Work item:
Begin with the first line below and retype each line exactly through the line containing "Synthetic transcription (broad, by". Any pictures are to be left out.

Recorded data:
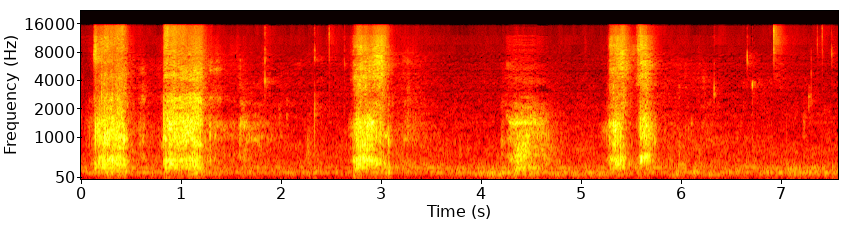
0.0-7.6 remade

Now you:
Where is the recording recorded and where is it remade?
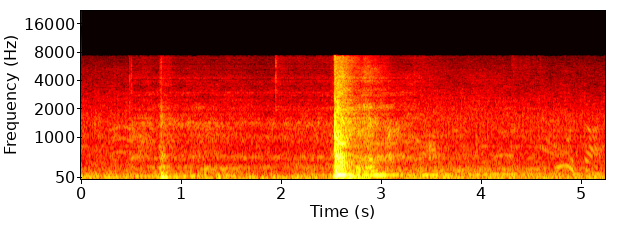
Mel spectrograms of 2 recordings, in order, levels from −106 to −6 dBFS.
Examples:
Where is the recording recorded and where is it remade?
0.0-0.5 recorded; 0.5-3.4 remade; 3.4-5.2 recorded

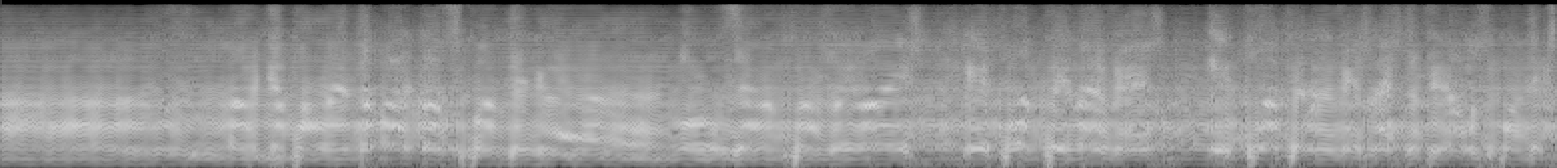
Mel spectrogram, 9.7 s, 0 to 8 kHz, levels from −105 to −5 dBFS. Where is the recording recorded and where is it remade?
0.0-9.7 remade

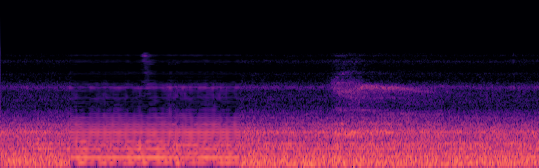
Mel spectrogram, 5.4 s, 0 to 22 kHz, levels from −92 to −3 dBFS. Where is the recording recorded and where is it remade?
0.0-0.7 recorded; 0.7-2.4 remade; 2.4-5.4 recorded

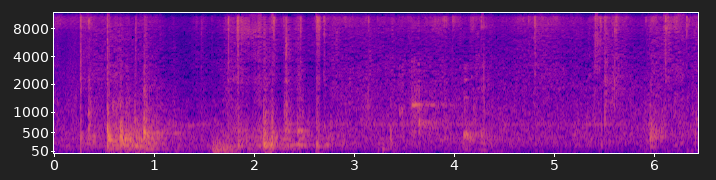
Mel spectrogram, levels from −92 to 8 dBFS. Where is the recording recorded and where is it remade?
0.0-1.3 recorded; 1.3-2.7 remade; 2.7-6.4 recorded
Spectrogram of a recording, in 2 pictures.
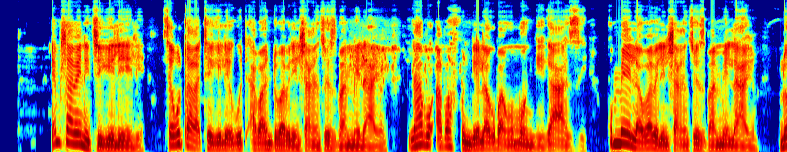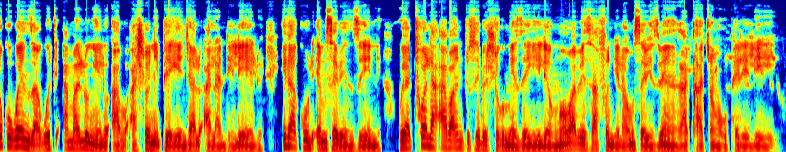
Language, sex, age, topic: North Ndebele, male, 36-49, health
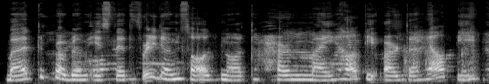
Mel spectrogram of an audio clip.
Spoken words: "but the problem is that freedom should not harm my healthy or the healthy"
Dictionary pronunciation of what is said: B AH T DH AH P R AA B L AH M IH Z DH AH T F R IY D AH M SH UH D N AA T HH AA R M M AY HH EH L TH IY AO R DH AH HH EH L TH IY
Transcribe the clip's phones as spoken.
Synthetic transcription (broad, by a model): B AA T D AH P R AA B L AH M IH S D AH T F R IY D AH M S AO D N AA T HH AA R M M AY HH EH L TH IY AO R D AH HH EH L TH IY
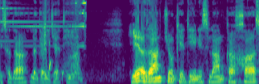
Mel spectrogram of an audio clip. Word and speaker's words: اذان: اذان کہا جاتا ہے۔ بعض لوگ الف پر مد کے ساتھ اس کو آذان کہتے ہیں۔ یہ غلط تلفظ ہے۔ آذان جمع ہے اذن ان کی، اور اذن کے معنی ہے کان۔ درست تلفظ اذان ہے، یعنی الف پر مد کے بغیر۔ اذان کے لغوی معنی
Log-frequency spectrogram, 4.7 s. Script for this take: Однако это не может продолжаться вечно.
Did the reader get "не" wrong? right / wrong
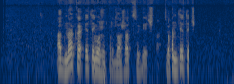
wrong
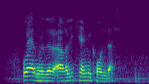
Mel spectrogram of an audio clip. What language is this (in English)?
Persian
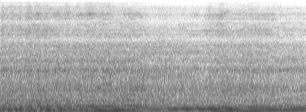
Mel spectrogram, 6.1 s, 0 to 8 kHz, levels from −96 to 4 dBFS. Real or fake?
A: real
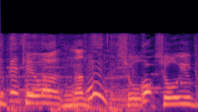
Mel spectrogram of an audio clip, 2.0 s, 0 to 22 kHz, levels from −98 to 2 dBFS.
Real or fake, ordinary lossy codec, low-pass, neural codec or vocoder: real; MP3, 64 kbps; 7.2 kHz; none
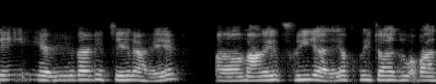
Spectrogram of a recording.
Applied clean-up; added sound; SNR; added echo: neural mask model DeepFilterNet 3.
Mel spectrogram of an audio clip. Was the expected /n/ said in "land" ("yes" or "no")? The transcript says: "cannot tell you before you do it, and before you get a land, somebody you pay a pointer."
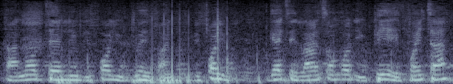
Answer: no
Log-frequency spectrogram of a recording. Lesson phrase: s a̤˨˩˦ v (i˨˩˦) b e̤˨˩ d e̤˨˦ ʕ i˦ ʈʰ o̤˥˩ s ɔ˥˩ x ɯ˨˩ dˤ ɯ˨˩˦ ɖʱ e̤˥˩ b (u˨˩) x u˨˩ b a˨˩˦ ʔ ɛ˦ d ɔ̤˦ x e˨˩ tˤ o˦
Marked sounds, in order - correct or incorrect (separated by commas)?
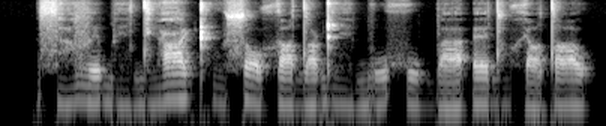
incorrect, incorrect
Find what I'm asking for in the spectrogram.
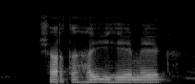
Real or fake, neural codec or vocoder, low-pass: real; none; 10.8 kHz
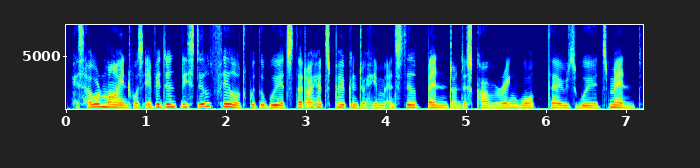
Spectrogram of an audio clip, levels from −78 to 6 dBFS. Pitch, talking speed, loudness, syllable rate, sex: 210 Hz, 210 wpm, -17 LUFS, 5.0 syllables/s, female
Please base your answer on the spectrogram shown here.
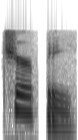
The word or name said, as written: chirpy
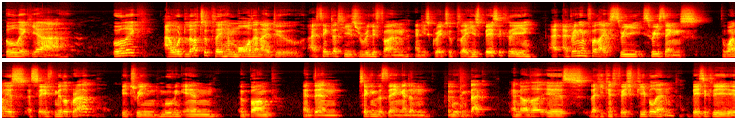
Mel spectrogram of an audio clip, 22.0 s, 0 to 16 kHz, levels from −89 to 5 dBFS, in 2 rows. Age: 30-49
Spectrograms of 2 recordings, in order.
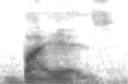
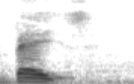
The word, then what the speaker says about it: Baez: gore fantastic joan bayes everybody pronounced her name baez it's a baze but she let it go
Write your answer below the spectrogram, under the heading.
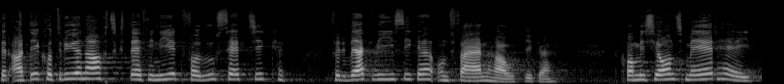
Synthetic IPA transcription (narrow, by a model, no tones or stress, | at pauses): d̥əɾʔɑrtikl̩ˠd̪ɾyːənɑχt͡skd̥ɛfiniːətfɔɾuːsɛt͡siɡ | fʏɾʋɛɡʋiːsiɡəʔʊntfæːɾnɦɑltiɡ̥ə | tkʰɔmisjoːnsmeːɾɦɛɪt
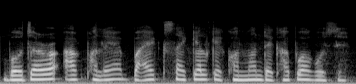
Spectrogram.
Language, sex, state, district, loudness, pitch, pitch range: Assamese, female, Assam, Sonitpur, -16 LUFS, 220 Hz, 205-225 Hz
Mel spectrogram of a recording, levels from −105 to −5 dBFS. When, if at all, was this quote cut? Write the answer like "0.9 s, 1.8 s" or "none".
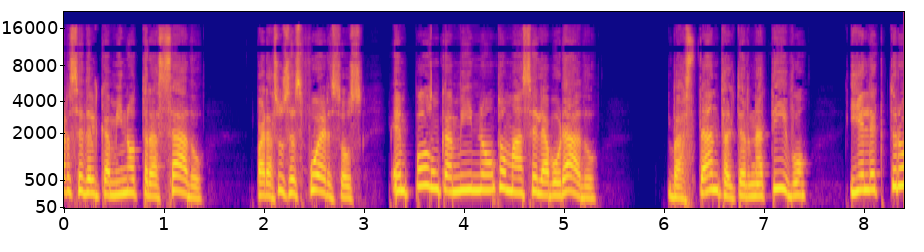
2.1 s, 3.7 s, 4.3 s, 6.6 s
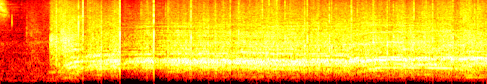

Output of the task:
0.0-7.6 remade

Now you:
Where is the recording recorded and where is it remade?
Mel spectrograms of 2 recordings, in order, levels from −106 to −6 dBFS.
Examples:
Where is the recording recorded and where is it remade?
0.0-0.5 recorded; 0.5-3.4 remade; 3.4-5.2 recorded

Mel spectrogram, 9.7 s, 0 to 8 kHz, levels from −105 to −5 dBFS. Where is the recording recorded and where is it remade?
0.0-9.7 remade

Mel spectrogram, 5.4 s, 0 to 22 kHz, levels from −92 to −3 dBFS. Where is the recording recorded and where is it remade?
0.0-0.7 recorded; 0.7-2.4 remade; 2.4-5.4 recorded

Mel spectrogram, levels from −92 to 8 dBFS. Where is the recording recorded and where is it remade?
0.0-1.3 recorded; 1.3-2.7 remade; 2.7-6.4 recorded
Spectrogram of a recording, in 2 pictures.
Language, sex, age, topic: North Ndebele, male, 36-49, health
Mel spectrogram of an audio clip.
Spoken words: "but the problem is that freedom should not harm my healthy or the healthy"
Dictionary pronunciation of what is said: B AH T DH AH P R AA B L AH M IH Z DH AH T F R IY D AH M SH UH D N AA T HH AA R M M AY HH EH L TH IY AO R DH AH HH EH L TH IY
Transcribe the clip's phones as spoken.
Synthetic transcription (broad, by a model): B AA T D AH P R AA B L AH M IH S D AH T F R IY D AH M S AO D N AA T HH AA R M M AY HH EH L TH IY AO R D AH HH EH L TH IY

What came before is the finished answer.